Today, five years after submitting the proper registration papers, NDI is still awaiting approval to operate legally in Egypt. Clearly, the government uses the registration process more for control than for organization. For example, NDI staff visas were denied recently because the institute is not yet registered. Our domestic-monitor trainer had to leave the country last week, and a former senior congressional staffer was detained at the airport for twelve hours prior to being deported. Likewise, local staff are frequently harassed by the security services.
In advance of the November 28 elections, both the Egyptian Foreign Ministry and parliamentary speaker Fathi Srour have made it clear that informal election monitoring groups are unwelcome -- an unprecedented move by Cairo. Even diplomats will reportedly be barred from visiting polling stations, though such visits are standard practice throughout much of the world. In comparison, Jordan provided buses and security to diplomats wishing to observe polling stations.

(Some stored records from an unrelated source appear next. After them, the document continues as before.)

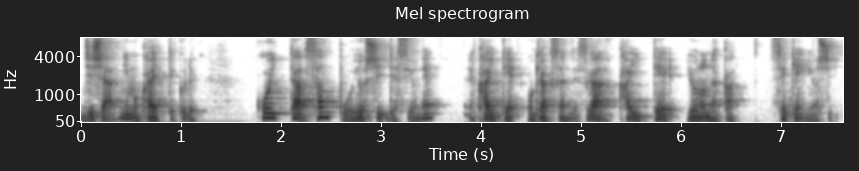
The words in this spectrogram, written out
自社にも返ってくる。こういった三方よしですよね。買い手、お客さんですが、買い手、世の中、世間よし、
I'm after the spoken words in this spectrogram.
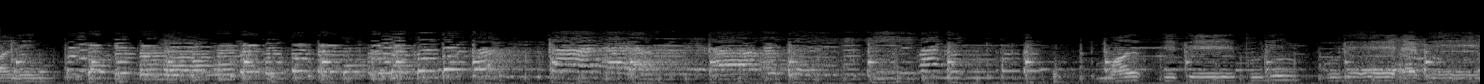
ජීවනින් මල් සිතේ තුලින් කුලේ හැදී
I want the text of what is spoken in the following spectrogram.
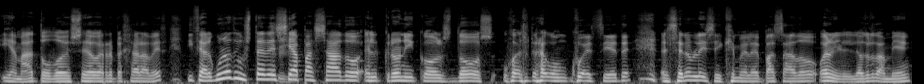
Y además todo ese RPG a la vez. Dice, ¿alguno de ustedes Sí, se ha pasado el Chronicles 2 o el Dragon Quest 7? El Xenoblade sí que me lo he pasado. Bueno, y el otro también.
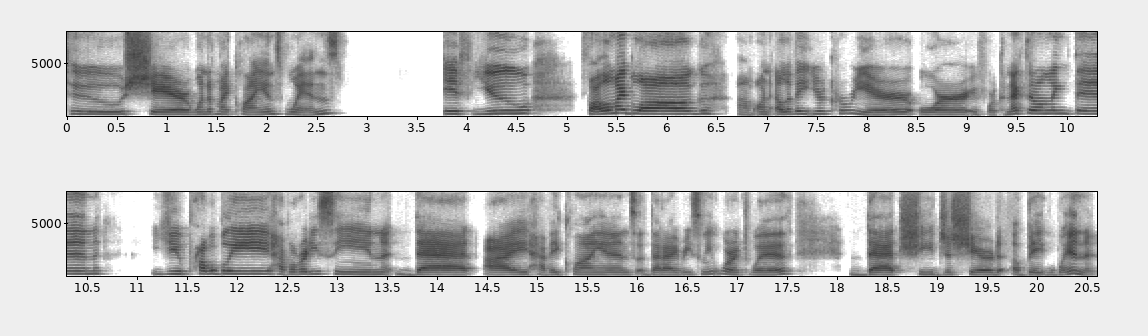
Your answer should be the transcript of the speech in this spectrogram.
to share one of my clients' wins. If you follow my blog um, on Elevate Your Career, or if we're connected on LinkedIn, you probably have already seen that I have a client that I recently worked with that she just shared a big win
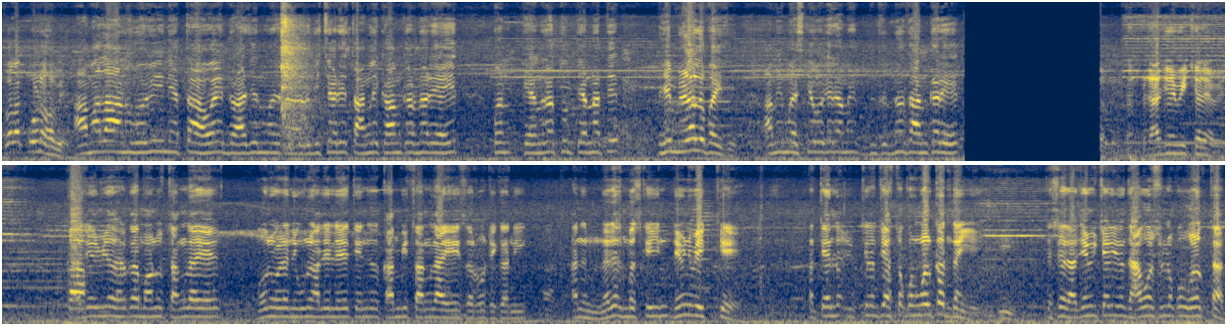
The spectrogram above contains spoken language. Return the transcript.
तुम्हाला कोण हवे? आम्हाला अनुभवी नेता हवाय राजन विचारे चांगले काम करणारे आहेत पण केंद्रातून त्यांना ते हे मिळालं पाहिजे. आम्ही मस्के वगैरे आम्ही न जाणकार आहेत. राजेंद्र विचार यावे. राजेंद्र विचारसारखा माणूस चांगला आहे. दोन वेळा निवडून आलेले आहे त्यांचं काम बी चांगलं आहे सर्व ठिकाणी. आणि नरेश मस्के ही नवीन व्यक्ती आहे. पण त्याला तिला जास्त कोण ओळखत नाही आहे तसे राजे विचारी दहा वर्ष लोक ओळखतात.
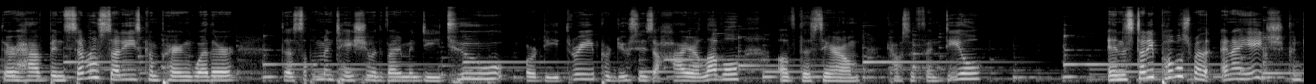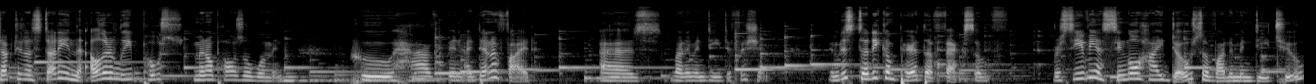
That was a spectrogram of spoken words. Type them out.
There have been several studies comparing whether the supplementation with vitamin D2 or D3 produces a higher level of the serum calcifediol. And a study published by the NIH conducted a study in the elderly postmenopausal women who have been identified as vitamin D deficient. And this study compared the effects of receiving a single high dose of vitamin D2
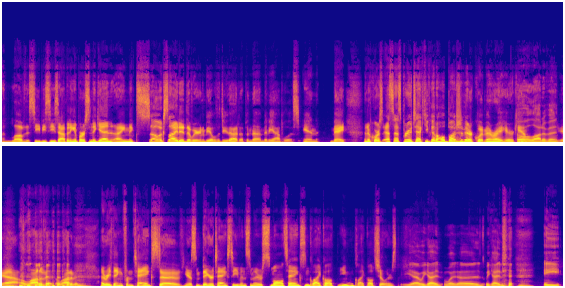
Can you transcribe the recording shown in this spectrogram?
I love that CBC is happening in person again. I'm ex- so excited that we're going to be able to do that up in uh, Minneapolis in May. And of course, SS Brewtech, you've got a whole bunch of their equipment right here, Cam. oh, a lot of it Yeah, a lot of it, a lot of it. Everything from tanks to you know some bigger tanks to even some of their small tanks and glycol, even glycol chillers. Yeah, we got what uh we got eight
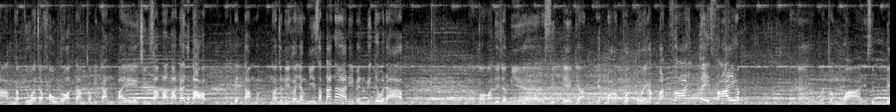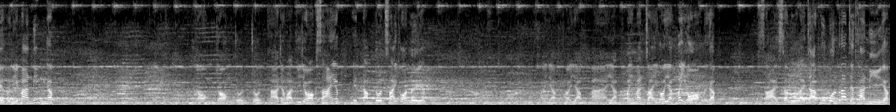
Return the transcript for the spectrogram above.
3 ครับถือว่าจะเข้ารอบตามกัปตันไปชิง 3 ล้านบาทได้หรือเปล่าครับเพชรต่ำครับนอกจากนี้ก็ยังมีสัปดาห์หน้านี่เป็นฤทธิ์เทวดาครับแล้วก็ก่อนที่จะมีสิทธิเอกอย่างเพชรมรกตด้วยครับหมัดซ้ายเตะซ้ายครับแหม่หัวจังหวะนี่สิงห์เดชวันนี้มานิ่งครับ จ้องจ้องจดจดหาจังหวะที่จะออกซ้ายครับเป็นดำโดนซ้ายก่อนเลยครับขยับขยับมายังไม่มั่นใจก็ยังไม่ออกเลยครับซ้ายสโลไลจากอุบลราชธานีครับ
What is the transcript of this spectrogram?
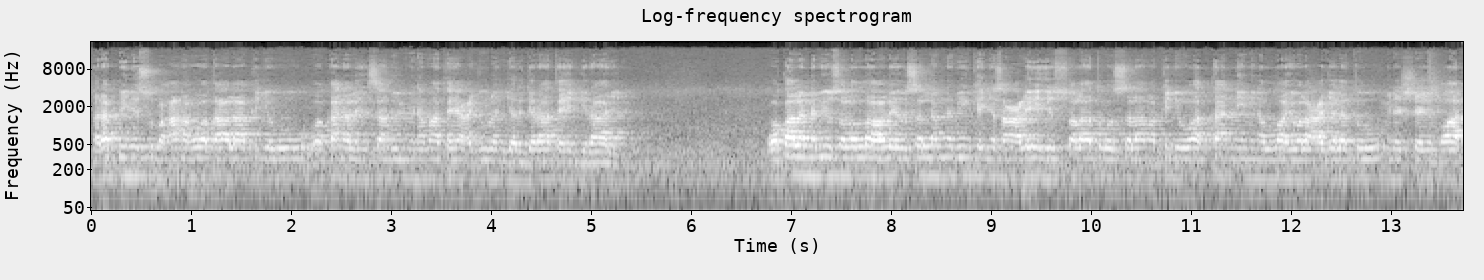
ربي سبحانه وتعالى كجروا وكان الإنسان علمنا ما تي عجولا جرجرا تهجراج وقال النبي صلى الله عليه وسلم نبي كنيس عليه الصلاة والسلام كجوا التاني من الله والعجلة من الشيطان.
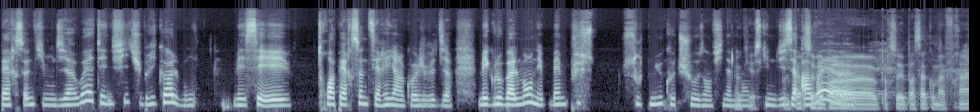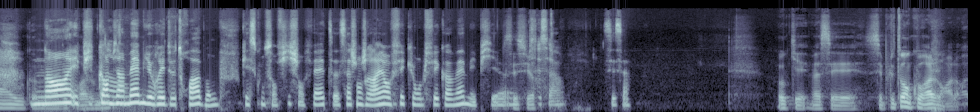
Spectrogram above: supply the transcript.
personnes qui m'ont dit ah ouais, t'es une fille, tu bricoles. Bon, mais c'est trois personnes, c'est rien, quoi, je veux dire. Mais globalement, on est même plus soutenu qu'autre chose hein, finalement, Ok. parce qu'ils nous Vous ne disaient ah percevez, ouais. pas, euh, euh, vous percevez pas ça comme un frein ou comme un non, et puis quand bien même il y aurait deux trois, bon, qu'est-ce qu'on s'en fiche en fait, ça changera rien au fait qu'on le fait quand même, et puis euh, C'est sûr. C'est ça. c'est ça. Ok, bah c'est c'est plutôt encourageant alors.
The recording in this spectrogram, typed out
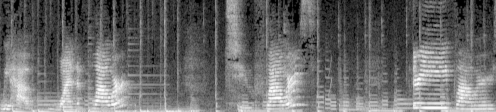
We have one flower, two flowers, three flowers,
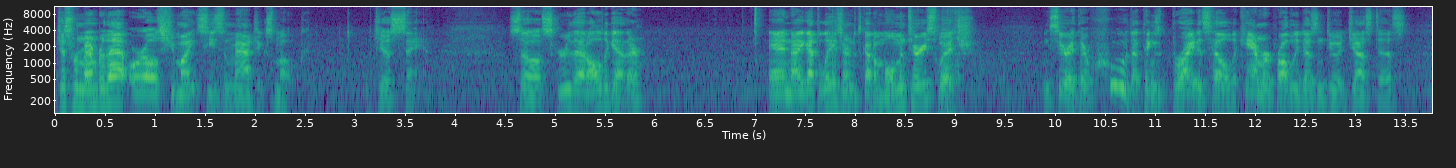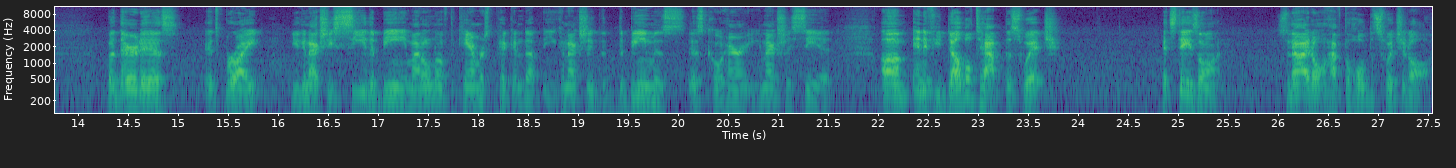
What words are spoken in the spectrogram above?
just remember that or else you might see some magic smoke. Just saying. So screw that all together. And now you got the laser and it's got a momentary switch. You can see right there, whew, that thing's bright as hell. The camera probably doesn't do it justice. But there it is. It's bright. You can actually see the beam. I don't know if the camera's picking it up, but you can actually, the, the beam is, is coherent. You can actually see it. Um, and if you double tap the switch, it stays on. So now I don't have to hold the switch at all.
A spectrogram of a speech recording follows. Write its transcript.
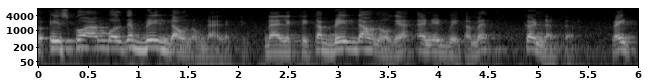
तो इसको हम बोलते हैं break down of dielectric dielectric का ब्रेक डाउन हो गया and it become a conductor right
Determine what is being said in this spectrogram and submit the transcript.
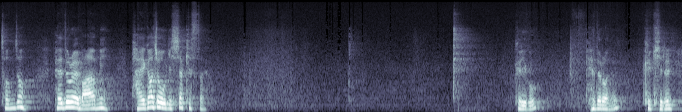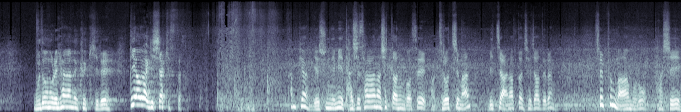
점점 베드로의 마음이 밝아져 오기 시작했어요. 그리고 베드로는 그 길을 무덤으로 향하는 그 길을 뛰어가기 시작했어요. 한편 예수님이 다시 살아나셨다는 것을 들었지만 믿지 않았던 제자들은 슬픈 마음으로 다시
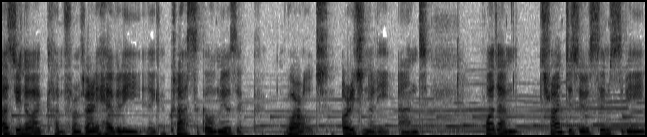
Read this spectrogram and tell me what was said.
as you know, I come from very heavily like classical music world originally, and what I'm trying to do seems to be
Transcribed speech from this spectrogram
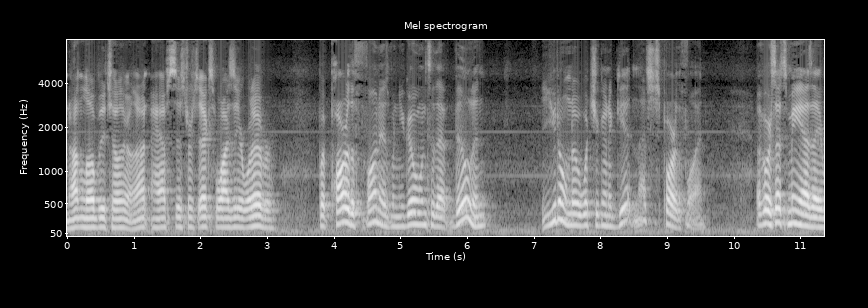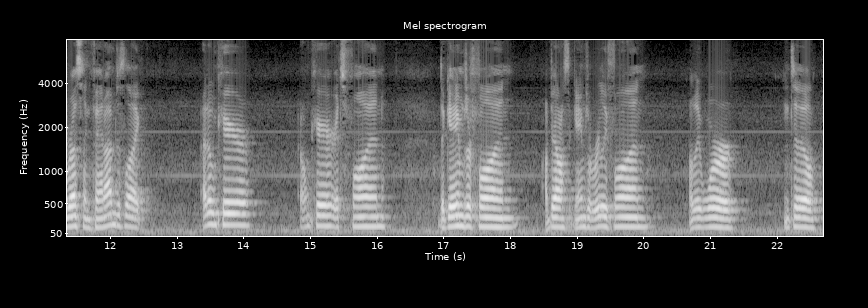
not in love with each other. Not half sisters, X, Y, Z, or whatever. But part of the fun is when you go into that building, you don't know what you're going to get, and that's just part of the fun. Of course, that's me as a wrestling fan. I'm just like, I don't care. I don't care. It's fun. The games are fun. I'll be honest, the games are really fun. Or they were until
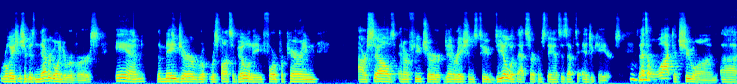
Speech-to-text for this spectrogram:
relationship is never going to reverse. And the major re- responsibility for preparing ourselves and our future generations to deal with that circumstance is up to educators. Mm-hmm. So that's a lot to chew on, uh,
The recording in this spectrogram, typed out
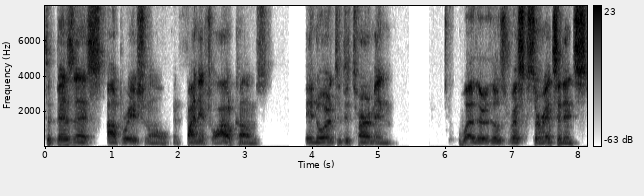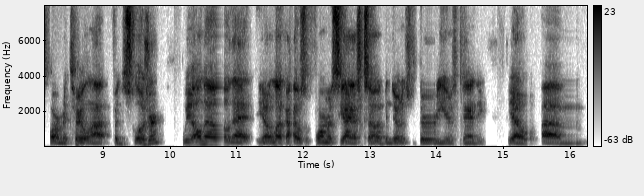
to business, operational, and financial outcomes in order to determine whether those risks or incidents are material or not for disclosure. We all know that, you know, look, I was a former CISO. I've been doing this for 30 years, Andy. You know, um,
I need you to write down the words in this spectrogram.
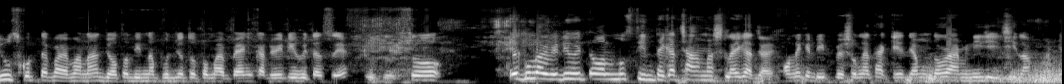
ইউজ করতে পারবে না যতদিন না পর্যন্ত তোমার ব্যাংক কার্ড রেডি হইতাছে। তো এগুলা রেডি হইতে অলমোস্ট তিন থেকে চার মাস লাগা যায়। অনেকে ডিপ্রেশনে থাকে যেমন ধরো আমি নিজেই ছিলাম আমি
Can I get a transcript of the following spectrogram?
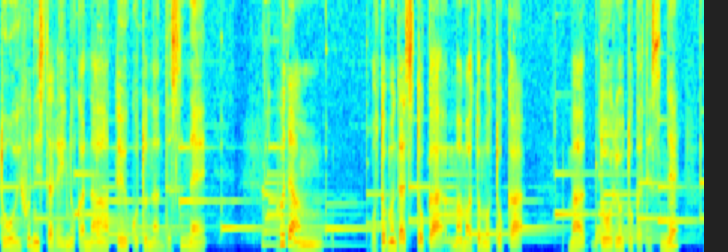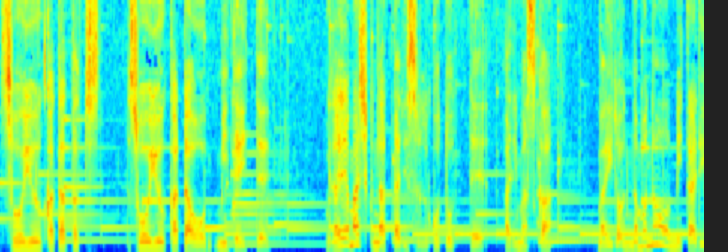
どういうふうにしたらいいのかなということなんですね。普段お友達とかママ友とかまあ同僚とかですねそういう方たちそういう方を見ていて羨ましくなったりすることってありますか？まあいろんなものを見たり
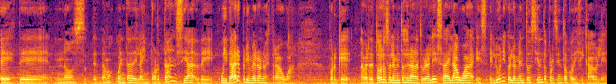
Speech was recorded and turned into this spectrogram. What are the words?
este, nos damos cuenta de la importancia de cuidar primero nuestra agua. Porque, a ver, de todos los elementos de la naturaleza, el agua es el único elemento 100% codificable.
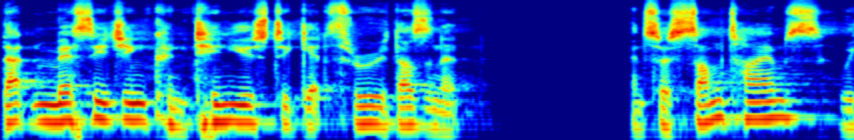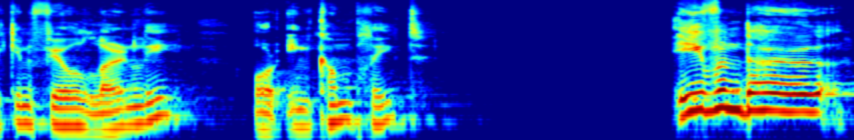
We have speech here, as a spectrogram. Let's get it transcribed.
that messaging continues to get through, doesn't it? And so sometimes we can feel lonely or incomplete. Even though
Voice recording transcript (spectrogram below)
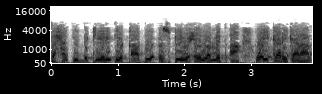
saxan iyo bakeeri iyo qaadiyo cusbii wixii la mid ah. Way kari karaan.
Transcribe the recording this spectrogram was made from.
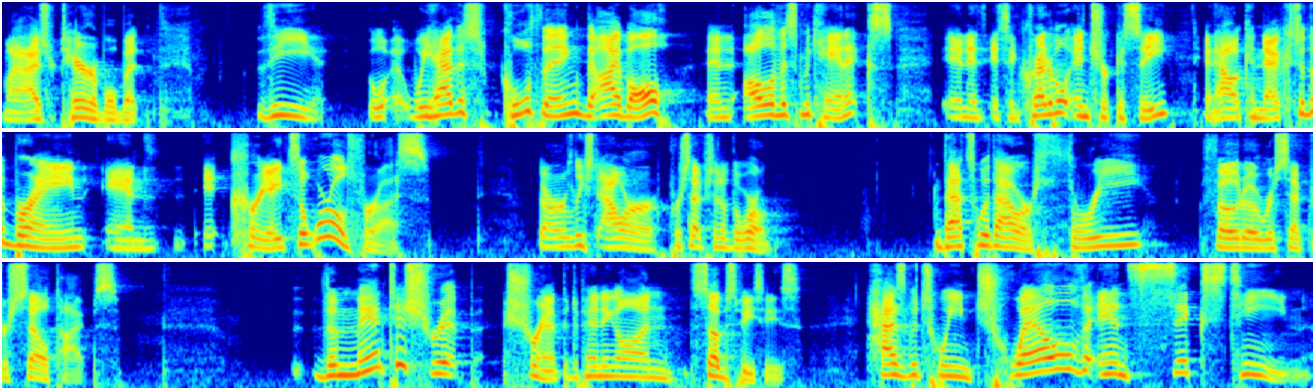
My eyes are terrible, but the we have this cool thing, the eyeball, and all of its mechanics, and it, its incredible intricacy, and how it connects to the brain, and it creates a world for us, or at least our perception of the world. That's with our three photoreceptor cell types. The mantis shrimp, shrimp, depending on subspecies, has between 12 and 16.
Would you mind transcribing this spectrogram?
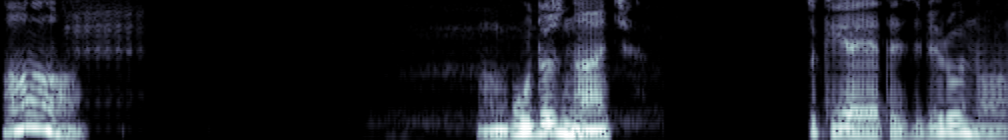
А. Буду знать. Только я это заберу, но...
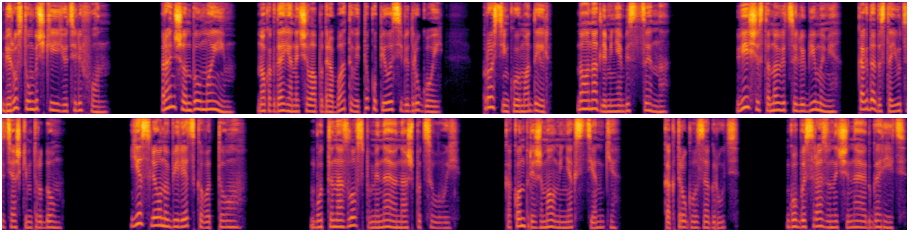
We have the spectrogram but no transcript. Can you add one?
Беру с тумбочки ее телефон. Раньше он был моим, но когда я начала подрабатывать, то купила себе другой, простенькую модель, но она для меня бесценна. Вещи становятся любимыми, когда достаются тяжким трудом. Если он у Белецкого, то... Будто назло вспоминаю наш поцелуй. Как он прижимал меня к стенке, как трогал за грудь. Губы сразу начинают гореть.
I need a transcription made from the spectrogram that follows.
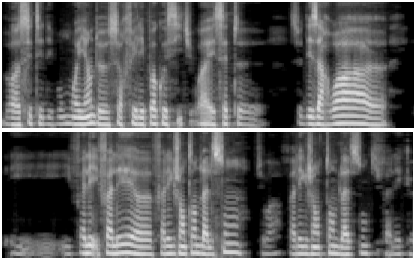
bah, c'était des bons moyens de surfer l'époque aussi, tu vois. Et cette, euh, ce désarroi, euh, et il fallait, fallait, euh, fallait que j'entende la leçon, tu vois. Fallait que j'entende la leçon qu'il fallait que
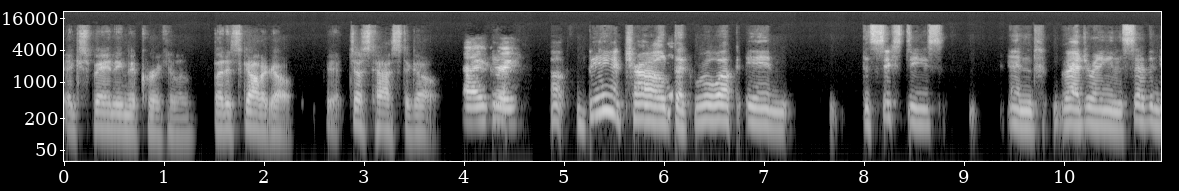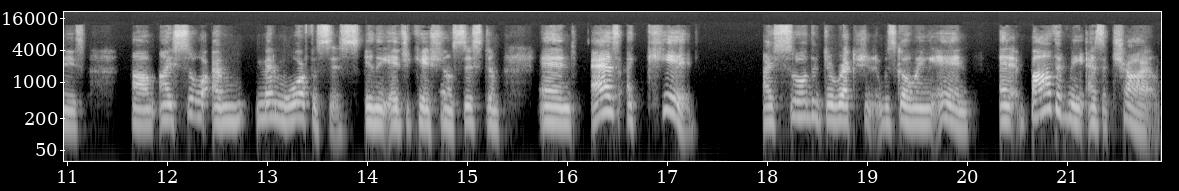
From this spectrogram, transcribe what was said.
expanding the curriculum, but it's got to go. It just has to go. I agree. Uh, being a child that grew up in the 60s and graduating in the 70s, um, I saw a metamorphosis in the educational system. And as a kid, I saw the direction it was going in, and it bothered me as a child.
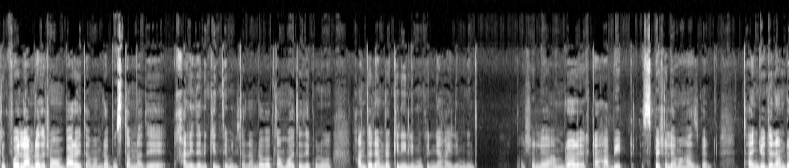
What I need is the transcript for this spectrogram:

As for domestic election observers, their numbers are routinely inflated and therefore difficult to measure. Even so, only around 3,000 of the roughly 12,000 locally trained Egyptian observers can be considered independent -- the vast majority of monitors are affiliated with government-sanctioned groups. And regardless of their loyalties, only sixty of several thousand accredited domestic observers actually entered polling centers during the June Shura Council elections, demonstrating that their large numbers are mostly meaningless.
In response to these conditions, the opposition seems to have become lazy. Their turnout at the polls has been low because boycotts are an easy alternative. Individuals such as ElBaradei either do not want to put in the hard work needed to turn the tide or are rightfully fearful for their supporters, who may be attacked by security services. At the same time, given Egypt's low turnout rate, not many voters are required to sway an election.
Recent government actions underscore the importance of international observers during Egypt's parliamentary elections. NDI has never before witnessed electoral administration so blatantly under the control of the ruling party, illustrating sharply the great need for a more objective presence on the ground.
This rapporteur's summary was prepared by Andrew Engel.